If you live in an area that has mosquitos (like Wilmington, NC!), your pet may be at risk for developing heartworm (sometimes misspelled heart worm). Understanding what heartworm is and how to prevent it is key in helping your dog or cat avoid this potentially fatal disease.
What is Heartworm?
In simple terms, heartworm is caused when a mosquito carrying the parasite Dirofilaria immitis bites your pet. If the parasites get into your pet, they can develop into foot long worms that mate and create offspring. Heartworms can live in the heart, lung and blood vessels for a long time—often years, before being detected.
Which Pets Can Get Heartworm?
Heartworm can live for five to seven years in dogs and up to two to three years in cats. Heartworm also affects ferrets and even wildlife including wolves, coyotes and foxes. Humans can also get heartworm.
Symptoms and Effects
Dogs are more likely to be hosts of heartworms than cats, and are more likely to have a greater number of worms—sometimes as many as several hundred. Each bite from an affected mosquito increases the chance of developing more worms.

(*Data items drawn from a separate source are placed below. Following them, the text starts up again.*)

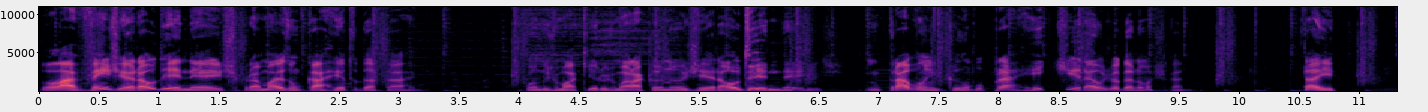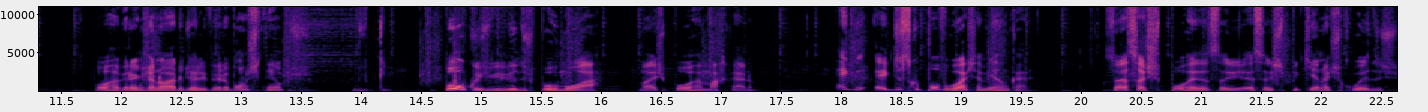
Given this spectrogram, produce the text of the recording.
Lá vem Geraldo Enéas pra mais um carreto da tarde quando os maqueiros Maracanã, Geraldo Enéas entravam em campo para retirar o jogador machucado. Tá aí. Porra, grande Januário de Oliveira, bons tempos. Poucos vividos por Moar, mas porra, marcaram. É, é disso que o povo gosta mesmo, cara. São essas porras, essas, essas pequenas coisas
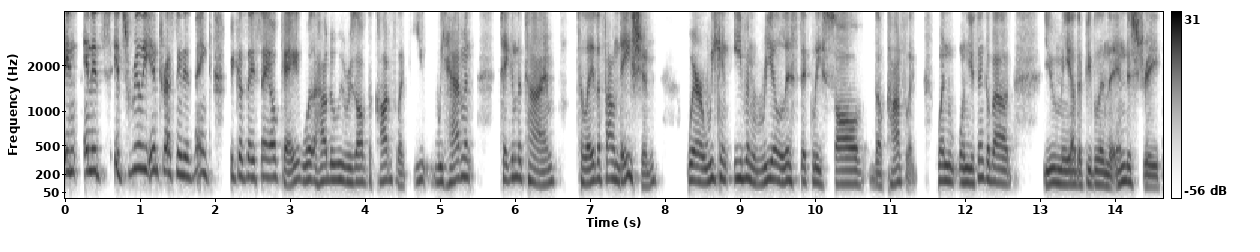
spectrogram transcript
And, and it's it's really interesting to think because they say okay well how do we resolve the conflict? You we haven't taken the time to lay the foundation where we can even realistically solve the conflict. When when you think about you, me, other people in the industry,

As the worms increase, they can clog your pet’s heart, lungs and circulatory system. A decrease in your dog’s level of energy, a persistent cough, decreased appetite or weight loss may signal the presence of heartworms. In cats, prolonged coughing, asthma symptoms, vomiting, lack of appetite and weight loss can be signs of the disease. If untreated, heartworm disease can cause sudden heart failure.
A blood test can often detect the presence of heartworms. Other tests such as a complete blood count (CBC), X-rays or electrocardiograms and echocardiograms can determine the presence of heartworms and the health of the heart. If your pet is diagnosed with heartworms, your veterinarian will advise you on the best course of treatment, based on your pet’s condition. Medicines that kill adult heartworms can be given to your pet, followed by antibiotics and additional medicines to kill any remaining baby worms. Pets that are on this medicine are under complete rest during recovery to avoid complications.
Pets that have heartworms may also have long-term damage to their heart, lungs, liver, kidney and blood vessels. In the most severe cases, your vet may determine the feasibility of administering medicine to kill heartworms versus preserving your pet’s quality of life.
Fortunately, heartworm can be avoided through preventative medicine. Your veterinarian can provide a protocol for your pet, based on age and health.
Even if it’s not mosquito season, heartworms can be silently affecting your pet’s health. If you have questions about protecting your pet from this avoidable, serious disease, talk with the veterinarians at Dogwood Vets. Give us a call at 919.942.6330 or email us at email@example.com.